Installing solar panels is a great way to reduce your energy bills by up to 80% and do your bit for the environment. Up until April 2019, you could get solar panel funding in the form of the Feed-in Tariff scheme (FITs) that paid you for every unit of electricity you generate. Now it’s stopped, there are still ways you can embrace and implement renewable energy solutions while still earning money from your installation.
There are several funding options and incentives you can take advantage of, including the Smart Export Guarantee (SEG), the time of use charge, frequency response and the Renewable Heat Incentive (RHI). We’ll go through some of the solar panel funding and incentives available to you and explain how the Feed-in Tariff works so you can compare the differences.
How did the Feed-in Tariff Scheme (FITs) work?
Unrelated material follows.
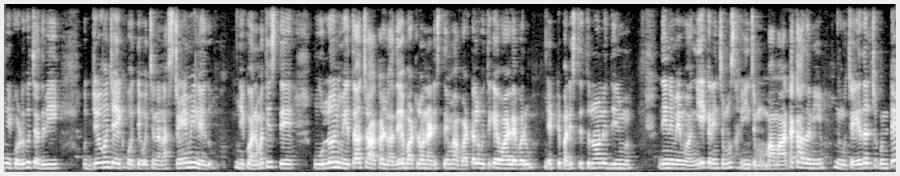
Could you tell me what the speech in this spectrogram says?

FITs was huge for the renewable energy industry when it first launched in April 2010 to help people with solar panel funding. Homeowners were paid up to 50.67p for every kilowatt hour (kWh) their solar PV panels generated, whether they used it themselves or not. They were also paid a separate export tariff for electricity they exported to the grid, which was estimated at 50% for anyone that didn’t have a smart meter; when the scheme started the export tariff stood at 3.57p/kWh, but rose to 5.03p/kWh in August 2012 and was 5.38p/kWh for the remainder of the scheme.
As the cost of installing solar panels reduced, so did the Feed-in Tariff. By the time the scheme ended in April 2019, the number of years homeowners received the FIT for had reduced from 25 years to 20 and the rates stood as follows:
|FITs rate||Total installed capacity (kW)||Tariff (p/kWh)|
But now that the FITs has ended, there are other ways you can maximise your savings and benefits from installing solar panels.
Solar panel funding & incentives 2020
Smart Export Guarantee (SEG)
The Smart Export Guarantee, or SEG, is the closest you can get to the Feed-in Tariff now. Your energy supplier, if they have over 150,000 customers, must offer you a tariff where they pay you for every unit of electricity you export to the grid.
There’s no set minimum tariff for the SEG, except that the rate must always be greater than zero. As a guide to what you might expect to be paid, the FITs export tariff ended at 5.38p/kWh.
You can find out more about the Smart Export Guarantee on the Energy Saving Trust website.
Time of use tariffs
With the time of use tariff, you pay different prices for electricity you use from the grid, depending on what time of day you use it. The idea behind it is to get customers to use more electricity at off-peak times to try to balance demand.
This might seem similar to the Economy 7 tariff, but time of use tariffs offer different rates at different times of day. When demand is lowest, the rates will be lower, usually at night or during the middle of the day when people are at work.
So, if you’ve got solar panels and a battery storage system, you can use electricity from your solar panels during the day and choose to fill up your battery during off-peak times to save money. You can do the same if you’ve got an electric vehicle – simply charge your car using cheap electricity from the grid.
Grid trading is where you control when you charge your solar battery storage system from the grid and when you trade excess energy back for maximum energy bill savings. This means you can fill up your battery with cheap energy during off-peak times (if you’re on a time of use tariff), then sell it back to the grid when demand is at its highest.
Most systems will be able to do this intelligently without you having to do much about it, so this is an easy way to get yourself some form of solar panel funding.
This is where a utility company remotely manage your system and can trade and swap energy on your behalf in compliance with the National Grid’s dynamic frequency response service.
You can benefit from the savings with a credit system.
Renewable Heat Incentive (RHI)
The Renewable Heat Incentive enables participants with domestic and non-domestic properties to utilise green technology and reap the financial rewards over a seven-year period. You can get this type of solar panel funding if you have a solar hot water system, but it doesn’t stop there. You can also claim the RHI if you have a ground- or air-source heat pump or a biomass boiler.
The incentive hopes to encourage more homeowners and non-domestic sectors to embrace green technology. By doing so, participants who generate and heat domestic buildings via renewable energy are rewarded with quarterly payments over seven years. The payment amount is dependent on which green technologies you install and the latest tariffs. At the moment, the rates are:
|Solar thermal||Biomass||Ground source heat pump||Air source heat pump|
|Tariff (p/kWh renewable heat)||21.09||6.88||20.89||10.71|
The Government’s Renewable Heat Incentive scheme enables you to benefit from affordable green solutions to improve the energy-efficiency of domestic and non-domestic properties and reduce your energy bills.
If you just want to use solar energy for your hot water, taking advantage of the RHI is a must – but you must only install flat plate or evacuated tube panels.
How do I take advantage of the solar panel funding available?
Fill in the form below and we’ll get in touch with you within 24 hours to discuss your options for solar panel funding and incentives. We’ll be able to recommend the best solar panel and battery system for your home, and even a heat pump system if you want to make your home fully renewable.
Alternatively, give our team a call on 01242 370 308 and they’ll be happy to help.